If you’re looking to see where I’m on the list, don’t bother. Seriously, it’s embarrassing. Having me write this article is like having Anders Jarryd or Manuel Orantes compare themselves to Federer or Nadal.

So … how did Rudy do it? Let’s take a quick look at the standings first:

The first thing that jumps out is Rudy’s utter dominance of the pitching categories. He won four of five categories outright and finished third in saves. He did this despite getting only 25 starts from his first pitcher, Noah Syndergaard, who he took at the 2-3 turn. Unlike many of his competitors, he backed up Thor with a second ace, getting Aaron Nola at the 4-5 turn.
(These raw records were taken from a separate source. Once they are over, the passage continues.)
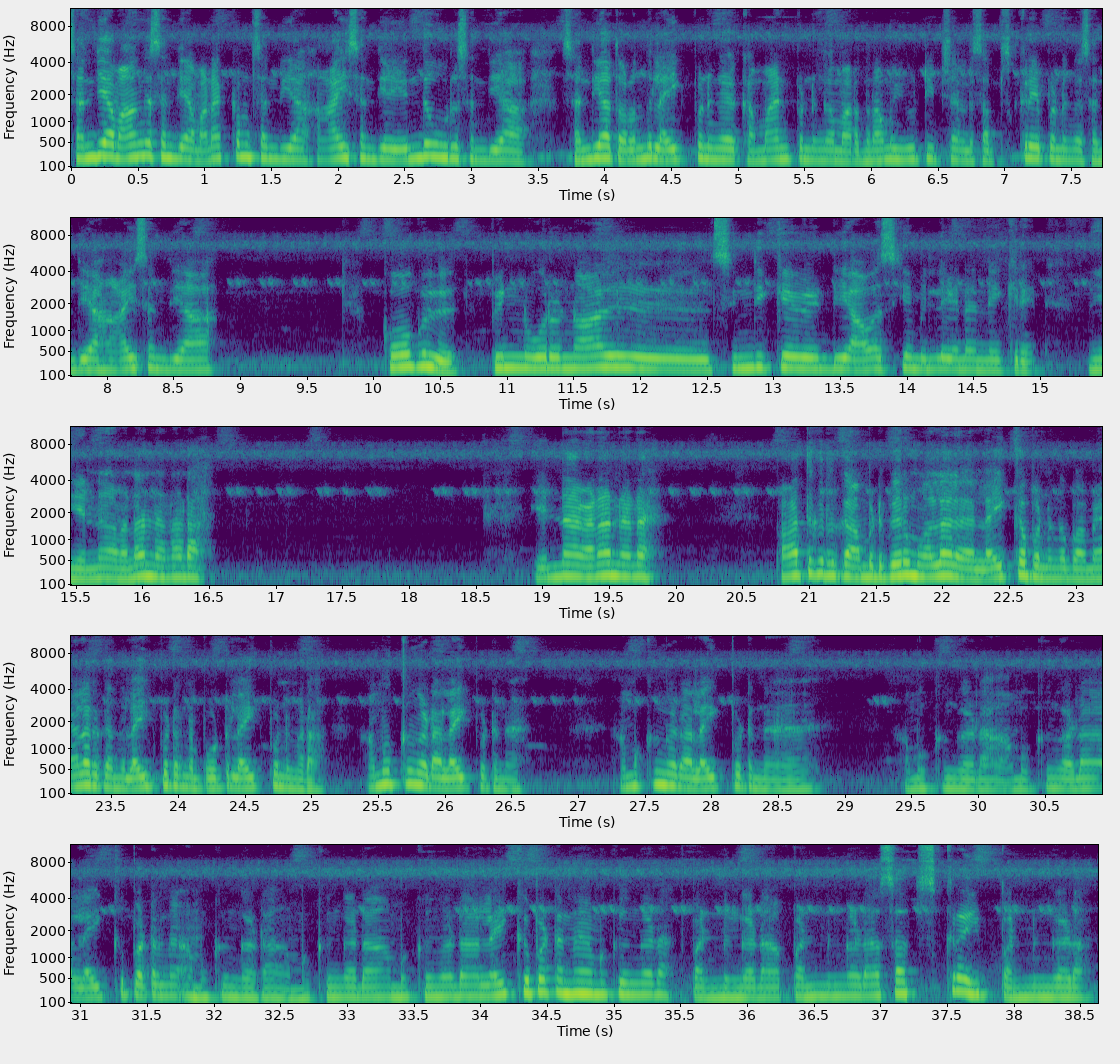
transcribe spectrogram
சந்தியா வாங்க சந்தியா வணக்கம் சந்தியா ஹாய் சந்தியா எந்த ஊர் சந்தியா சந்தியா தொடர்ந்து லைக் பண்ணுங்க கமெண்ட் பண்ணுங்க மறந்துடாம யூடியூப் சேனலில் சப்ஸ்கிரைப் பண்ணுங்க சந்தியா ஹாய் சந்தியா. கோகுல் பின் ஒரு நாள் சிந்திக்க வேண்டிய அவசியம் இல்லை என நினைக்கிறேன். நீ என்ன வேணா நினடா. என்ன வேணா நின. பார்த்துக்கிட்டு இருக்க ஐம்பது பேரும் முதல்ல லைக்கை பண்ணுங்கப்பா. மேலே இருக்க அந்த லைக் பட்டனை போட்டு லைக் பண்ணுங்கடா. அமுக்குங்கடா லைக் பட்டனை அமுக்குங்கடா லைக் பட்டனை அமுக்குங்கடா அமுக்குங்கடா லைக் பட்டனை அமுக்குங்கடா அமுக்குங்கடா அமுக்குங்கடா லைக் பட்டனை அமுக்குங்கடா. பண்ணுங்கடா பண்ணுங்கடா சப்ஸ்கிரைப் பண்ணுங்கடா.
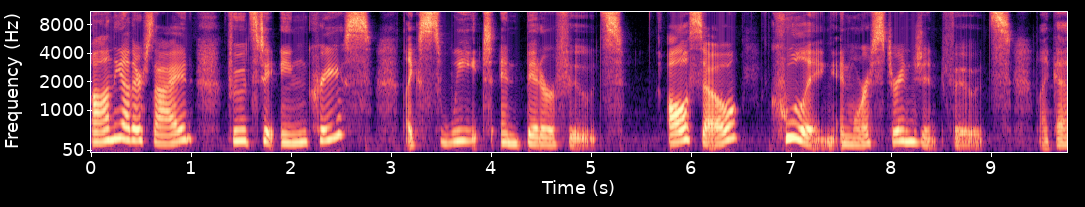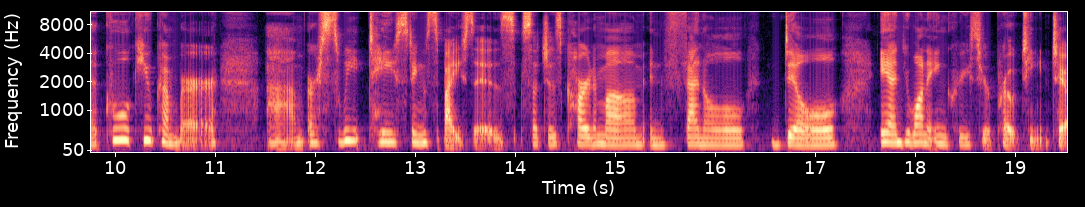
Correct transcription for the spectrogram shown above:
On the other side, foods to increase, like sweet and bitter foods. Also, cooling and more astringent foods, like a cool cucumber, um, or sweet tasting spices such as cardamom and fennel, dill, and you want to increase your protein too.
Two great starters aren’t enough to dominate the starting pitching categories, however – he had to hit on the slippery mid-round starters to succeed, and he did that in spades by getting Charlier Morton in the 13th and Blake Snell in the 15th rounds.

One might be tempted to dismiss those picks as windfalls – but I think that’s underselling the skill in picking in the mid-tiers. Moreover, because he had that second ace, he was less reliant upon ‘hitting’ with all of his mid-tier SPs. Obviously, there are so many landmines that he could have gone with (and in one case, in Round 12, did go with, in Jon Gray) instead of Morton and Snell – just looking at the draft grid, some disastrous alternative picks in that range included a lot of injuries (Danny Salazar, Garrett Richards, Taijuan Walker, Dinelson Lamet) and underachievers (first-half Cole Hamels, Chase Anderson, Aaron Sanchez, Jake Odorizzi). Rudy was able to combine all that top end starting pitching with quality contributors late in the draft, too – getting significant contributions from Eduardo Rodriguez, Hyun-Jin Ryu and Tyler Skaggs, the latter two in the reserve rounds of the draft.

Rudy might not have won saves, but he got two solid closers in Felipe Vazquez and Raisel Iglesias that weren’t ever a threat to lose their jobs. 2018 was a really frustrating year to chase saves – plenty of closers lost their respective jobs, but often their replacements weren’t all that stable, either. Iglesias was Rudy’s first “value pick” at 9.1 – and it had the added bonus of preventing a disaster in Delino DeShields.

Turning to the hitting, once again most of Rudy’s value came from the draft rather than through trades or the waiver wire. Starting out with Mike Trout is great, especially in an OBP league, and then he hit perfectly at 3.1 with Christian Yelich. After that, he had a number of solid players but few breakout hitters (at least compared to the year before, when he nailed Tommy Pham and Whit Merrifield), though he got great values with Shin-Soo Choo (16.15) and Michael Brantley (19.1).

It wasn’t the proverbial “perfect draft” for Rudy – he had to overcome injuries and suspensions from Kevin Kiermaier (10.15), Steven Souza (11.1) and Jorge Polanco (14.15), for example. But he avoided the critical early-round disasters, which is so important in a format like this. He also invested very little in scarce positions. Catchers were a disaster in 2018, but with his catchers coming in Rounds 17 (Mike Zunino) and 28 (Bruce Maxwell), any shortcomings there weren’t that damaging.

Can Rudy be stopped? All signs point to no, but you should tune in next spring and of course read up at Razzball to find out!